Infection in a female Komodo dragon (Varanus komodoensis) caused by Mycobacterium intracellulare: a case report
M. Skoric, V. Mrlik, J. Svobodova, V. Beran, M. Slany, P. Fictum, J. Pokorny, I. Pavlikhttps://doi.org/10.17221/5857-VETMEDCitation:Skoric M., Mrlik V., Svobodova J., Beran V., Slany M., Fictum P., Pokorny J., Pavlik I. (2012): Infection in a female Komodo dragon (Varanus komodoensis) caused by Mycobacterium intracellulare: a case report. Veterinarni Medicina, 57: 163-168.
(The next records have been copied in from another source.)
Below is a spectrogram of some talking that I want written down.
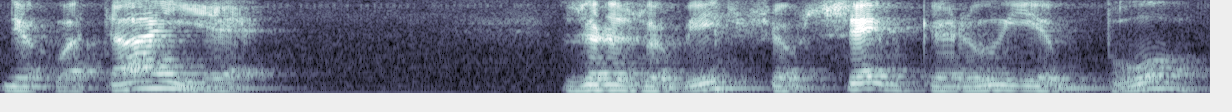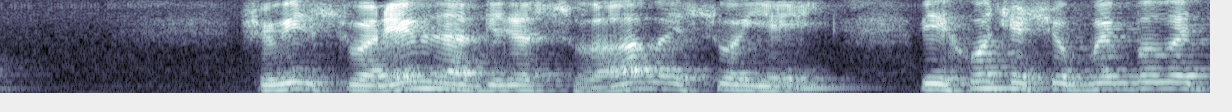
не вистачає зрозуміти, що всім керує Бог, що Він створив нас для слави своєї. Він хоче, щоб ми були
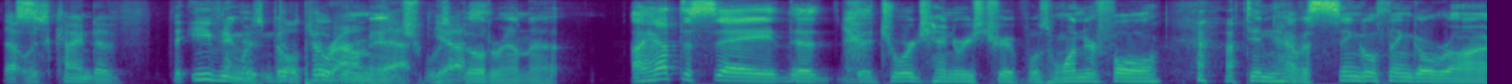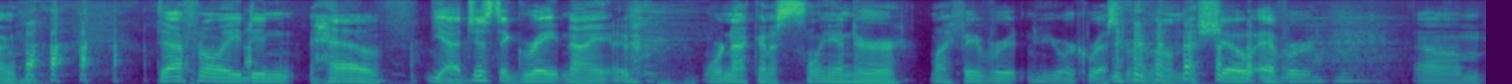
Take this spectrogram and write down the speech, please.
that was kind of the evening was the built around that. was yes. built around that. I have to say the the George Henry's trip was wonderful. didn't have a single thing go wrong. Definitely didn't have yeah, just a great night. We're not going to slander my favorite New York restaurant on the show ever. Um,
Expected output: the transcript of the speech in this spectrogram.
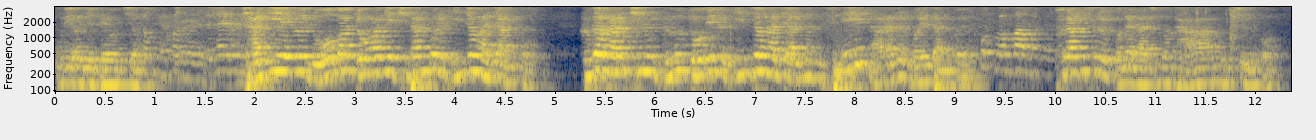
우리 어제 배웠죠. 자기의 그 로마 교황의 지상권을 인정하지 않고 그가 가르치는 그 교리를 인정하지 않는 세 나라를 뭐 했다는 거예요. 프랑스를 보내가지고 다 무찌르고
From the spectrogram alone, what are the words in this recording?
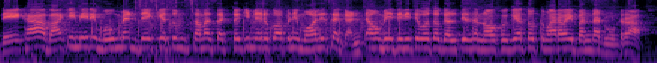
देखा, बाकी मेरी मूवमेंट देख के तुम समझ सकते हो कि मेरे को अपनी मॉली से घंटा उम्मीद नहीं थी, वो तो गलती से नॉक हो गया तो तुम्हारा भाई बंदा ढूंढ रहा।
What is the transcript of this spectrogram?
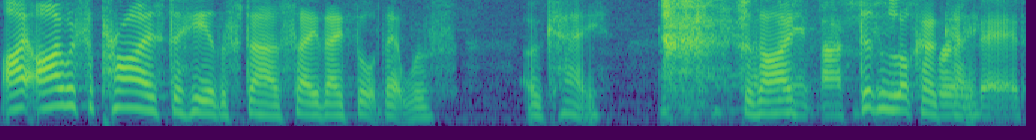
I, I was surprised to hear the Stars say they thought that was okay. Because I mean, last year didn't look okay. Really bad.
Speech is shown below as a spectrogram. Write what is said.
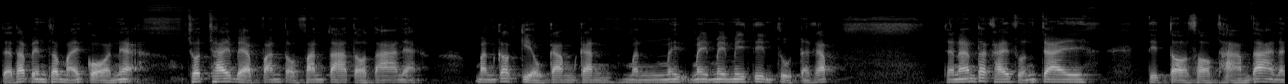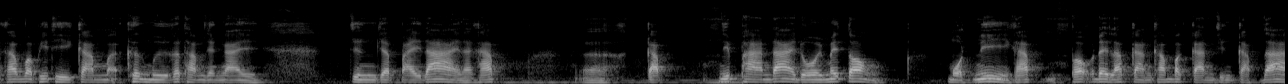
แต่ถ้าเป็นสมัยก่อนเนี่ยชดใช้แบบฟันต่อฟันตาต่อตาเนี่ยมันก็เกี่ยวกรรมกันมันไม่ไม่ไม่ไม่สิ้นสุดนะครับ ฉะนั้นถ้าใครสนใจติดต่อสอบถามได้นะครับ ว่าพิธีกรรมเครื่องมือเขาทำยังไง จึงจะไปได้นะครับ กับนิพพานได้โดยไม่ต้องหมดหนี้ครับ เพราะได้รับการค้ำประกันจึงกลับได้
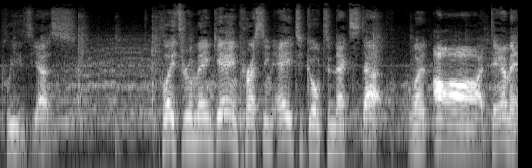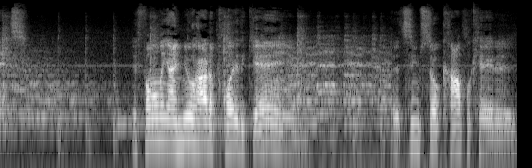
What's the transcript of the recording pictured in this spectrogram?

In early 2002, a bean-like whitish nodule 2 × 1 × 1 cm in size was diagnosed on the tongue of a female Komodo dragon (Varanus komodoensis) kept in a zoological garden in the Czech Republic. The nodule was removed at surgery and histopathological examination revealed a specific granulomatous inflammation. The granuloma contained a necrotic mass surrounded by a variable layer of palisading epithelioid macrophages and multinucleated giant cells with a variable admixture of lymphocytes and plasma cells. Signs of mineralisation within the granuloma were not observed. Using Ziehl-Neelsen (ZN) staining the presence of acid-fast rods (AFR) was determined and the presence of mycobacteria was confirmed by PCR. Four years later, this female died after multiple injuries caused by a male during mating. Necropsy and histopathological examinations revealed granulomatous pneumonia and myocarditis with ZN-positive AFR within granulomas. Mycobacteria were cultured from 13 of 19 tissue samples: Mycobacterium intracellulare was confirmed by sequencing of isolates from multiple affected organs including the respiratory tract, tail muscle, inguinal lymph nodes and blood; Mycobacterium sp. were also isolated from the tongue. In addition, mycobacteria were detected in 15 (46.9%) of 32 environmental samples examined in both years. M. intracellulare was detected in water sediment from the female’s terrarium in 2002, and in faeces and peat from the terrarium and in water sediment from the male terrarium in 2006. Except for M. intracellulare (n = 4), M. smegmatis (n = 1), M. a. hominissuis (n = 3), M. fortuitum (n = 2), M. interjectum (n = 1), M. peregrinum/alvei/septicum (n = 1) and Mycobacterium sp. (n = 2) were also isolated from different environmental samples.Keywords:
granuloma; reptile; Mycobacterium avium complex; potentially pathogenic mycobacteria; zoonosis